----- Task material -----
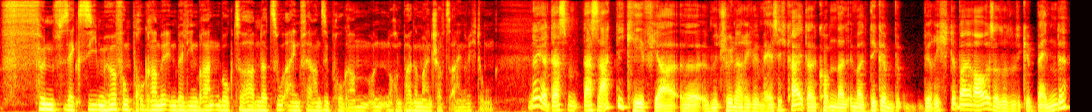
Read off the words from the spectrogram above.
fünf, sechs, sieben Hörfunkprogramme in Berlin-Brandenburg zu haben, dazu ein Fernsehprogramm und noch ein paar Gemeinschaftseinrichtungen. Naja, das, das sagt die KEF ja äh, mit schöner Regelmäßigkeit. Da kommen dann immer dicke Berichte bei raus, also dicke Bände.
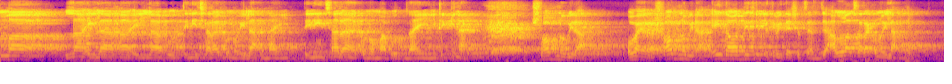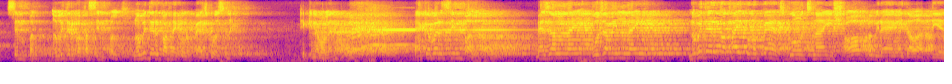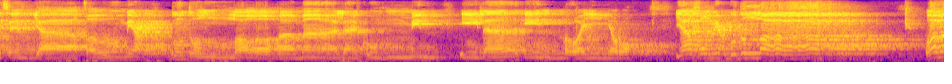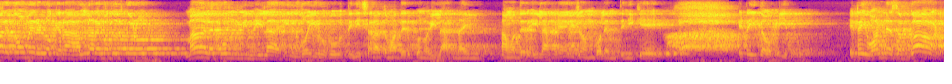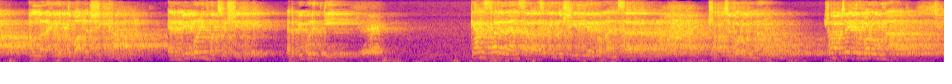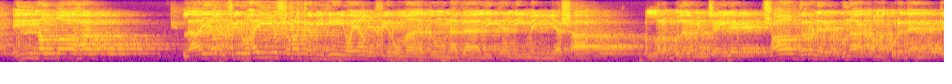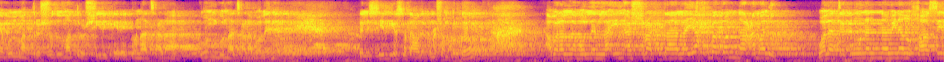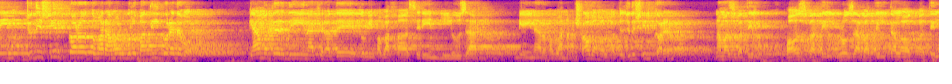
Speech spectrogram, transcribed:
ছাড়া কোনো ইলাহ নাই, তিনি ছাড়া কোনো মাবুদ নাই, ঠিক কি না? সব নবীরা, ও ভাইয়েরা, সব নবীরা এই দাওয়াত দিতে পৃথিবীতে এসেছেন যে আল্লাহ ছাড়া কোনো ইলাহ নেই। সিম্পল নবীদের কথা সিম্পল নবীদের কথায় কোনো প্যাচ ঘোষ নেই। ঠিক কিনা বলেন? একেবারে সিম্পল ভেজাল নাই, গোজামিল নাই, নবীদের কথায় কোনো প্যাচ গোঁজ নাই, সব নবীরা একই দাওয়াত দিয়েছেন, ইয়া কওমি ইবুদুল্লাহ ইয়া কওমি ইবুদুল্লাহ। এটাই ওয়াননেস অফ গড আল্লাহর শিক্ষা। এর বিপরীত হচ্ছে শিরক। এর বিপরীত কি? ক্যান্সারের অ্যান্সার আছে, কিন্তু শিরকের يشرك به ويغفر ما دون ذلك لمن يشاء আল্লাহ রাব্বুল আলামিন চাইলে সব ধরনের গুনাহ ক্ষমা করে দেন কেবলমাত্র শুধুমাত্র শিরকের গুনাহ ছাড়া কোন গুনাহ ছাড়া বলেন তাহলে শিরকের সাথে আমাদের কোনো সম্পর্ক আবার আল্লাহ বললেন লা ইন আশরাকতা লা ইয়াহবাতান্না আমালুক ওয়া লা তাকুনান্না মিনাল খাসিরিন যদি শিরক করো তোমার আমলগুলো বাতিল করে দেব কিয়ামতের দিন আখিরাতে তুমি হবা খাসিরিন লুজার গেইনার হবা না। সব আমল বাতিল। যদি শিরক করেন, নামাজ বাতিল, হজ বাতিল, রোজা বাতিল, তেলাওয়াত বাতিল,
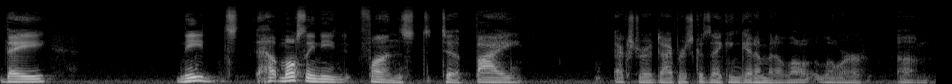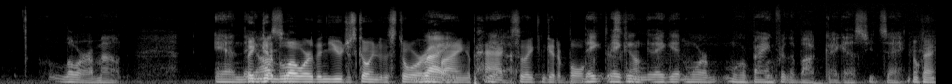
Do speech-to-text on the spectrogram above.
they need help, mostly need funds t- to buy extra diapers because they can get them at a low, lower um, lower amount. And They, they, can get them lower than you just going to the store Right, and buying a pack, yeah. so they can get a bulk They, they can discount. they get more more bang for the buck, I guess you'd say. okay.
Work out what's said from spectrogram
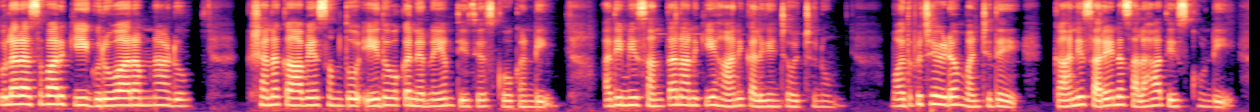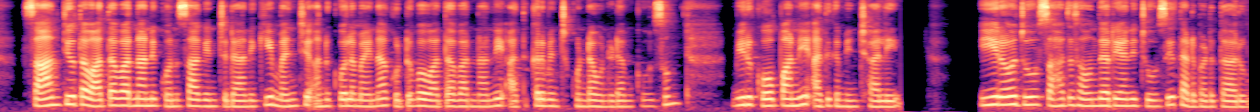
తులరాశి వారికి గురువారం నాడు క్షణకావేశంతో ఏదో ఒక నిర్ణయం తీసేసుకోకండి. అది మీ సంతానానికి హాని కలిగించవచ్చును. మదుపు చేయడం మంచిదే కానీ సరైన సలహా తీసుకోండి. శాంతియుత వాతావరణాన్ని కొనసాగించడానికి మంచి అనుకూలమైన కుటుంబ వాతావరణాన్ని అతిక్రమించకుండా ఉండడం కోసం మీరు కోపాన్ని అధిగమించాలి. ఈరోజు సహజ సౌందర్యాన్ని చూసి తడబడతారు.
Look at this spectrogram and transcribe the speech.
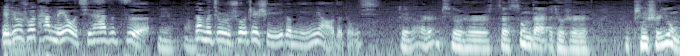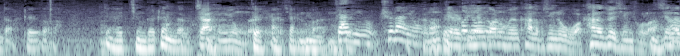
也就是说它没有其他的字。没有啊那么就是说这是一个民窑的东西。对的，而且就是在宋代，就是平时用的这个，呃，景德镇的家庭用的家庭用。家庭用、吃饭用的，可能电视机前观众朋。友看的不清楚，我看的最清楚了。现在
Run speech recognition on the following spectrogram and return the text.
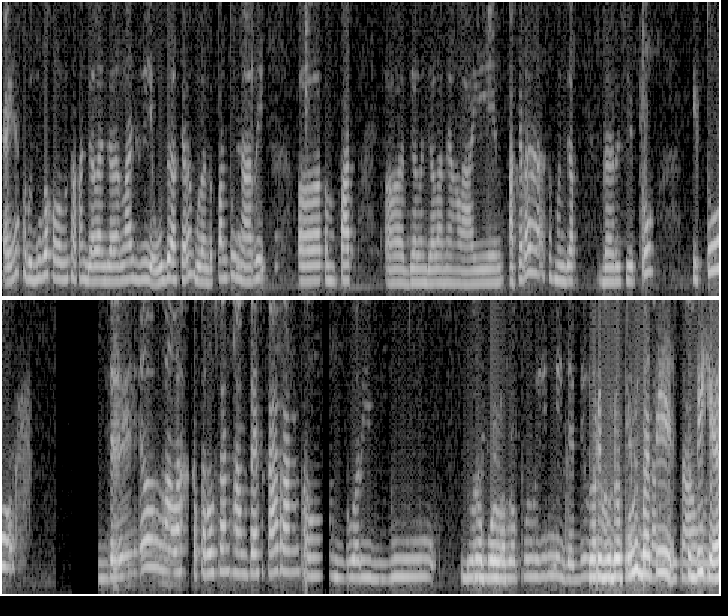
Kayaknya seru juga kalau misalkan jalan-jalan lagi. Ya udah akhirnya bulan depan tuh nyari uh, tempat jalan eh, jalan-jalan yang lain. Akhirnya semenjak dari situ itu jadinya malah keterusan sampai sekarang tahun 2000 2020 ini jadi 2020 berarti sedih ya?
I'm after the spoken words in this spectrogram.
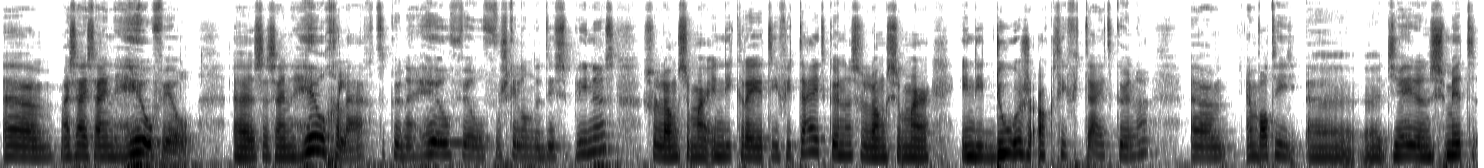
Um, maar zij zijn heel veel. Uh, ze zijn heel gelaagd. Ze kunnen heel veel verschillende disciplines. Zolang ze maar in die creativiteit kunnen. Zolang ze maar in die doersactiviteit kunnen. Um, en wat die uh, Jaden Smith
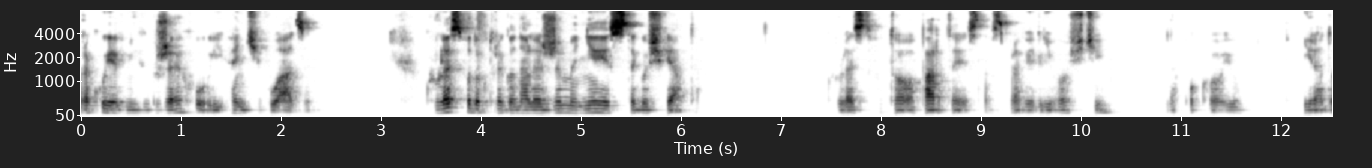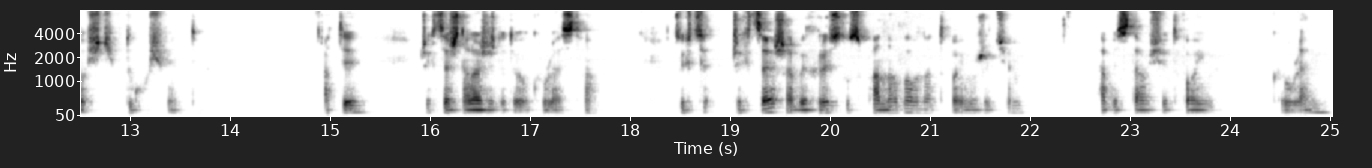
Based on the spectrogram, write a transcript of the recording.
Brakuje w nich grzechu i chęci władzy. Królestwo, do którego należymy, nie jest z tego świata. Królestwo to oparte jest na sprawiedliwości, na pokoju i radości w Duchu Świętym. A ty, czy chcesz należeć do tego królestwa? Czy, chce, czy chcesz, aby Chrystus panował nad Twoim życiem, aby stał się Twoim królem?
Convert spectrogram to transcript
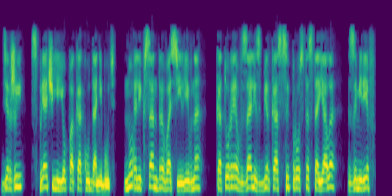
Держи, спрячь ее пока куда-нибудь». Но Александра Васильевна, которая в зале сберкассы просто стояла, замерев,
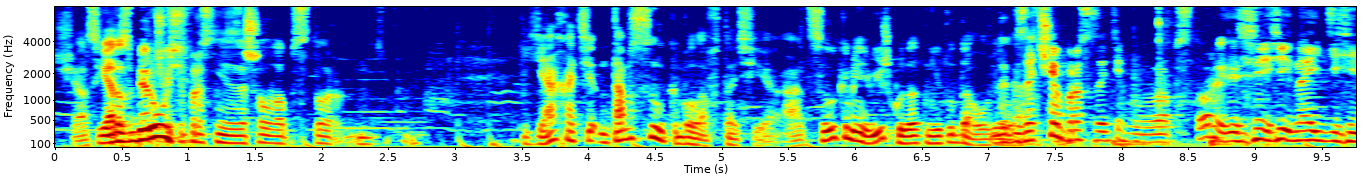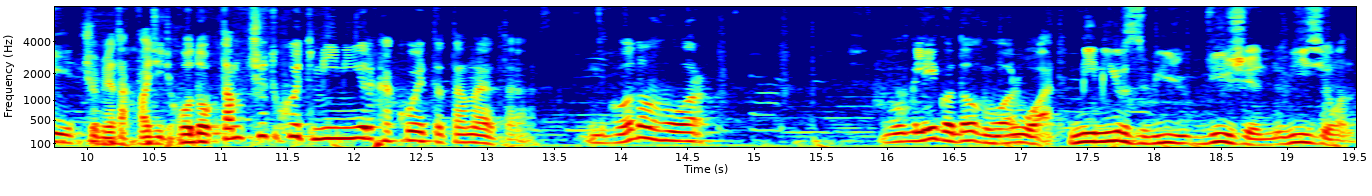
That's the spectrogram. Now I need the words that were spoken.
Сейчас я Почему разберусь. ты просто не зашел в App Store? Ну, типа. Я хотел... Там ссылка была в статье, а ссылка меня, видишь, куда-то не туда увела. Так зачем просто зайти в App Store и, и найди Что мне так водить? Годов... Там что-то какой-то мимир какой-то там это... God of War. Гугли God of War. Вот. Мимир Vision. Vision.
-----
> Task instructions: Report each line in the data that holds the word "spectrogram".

> Response:
Read off the words from the spectrogram above.
Speech spectrogram, transcribed:
Do speech-to-text on the spectrogram above.
Work out what's said from spectrogram
Look at this spectrogram and transcribe the speech.
Run speech recognition on the following spectrogram and return the text.
I'm after the spoken words in this spectrogram.
Based on the spectrogram, write a transcript of the recording.
Convert spectrogram to transcript
That's the spectrogram. Now I need the words that were spoken.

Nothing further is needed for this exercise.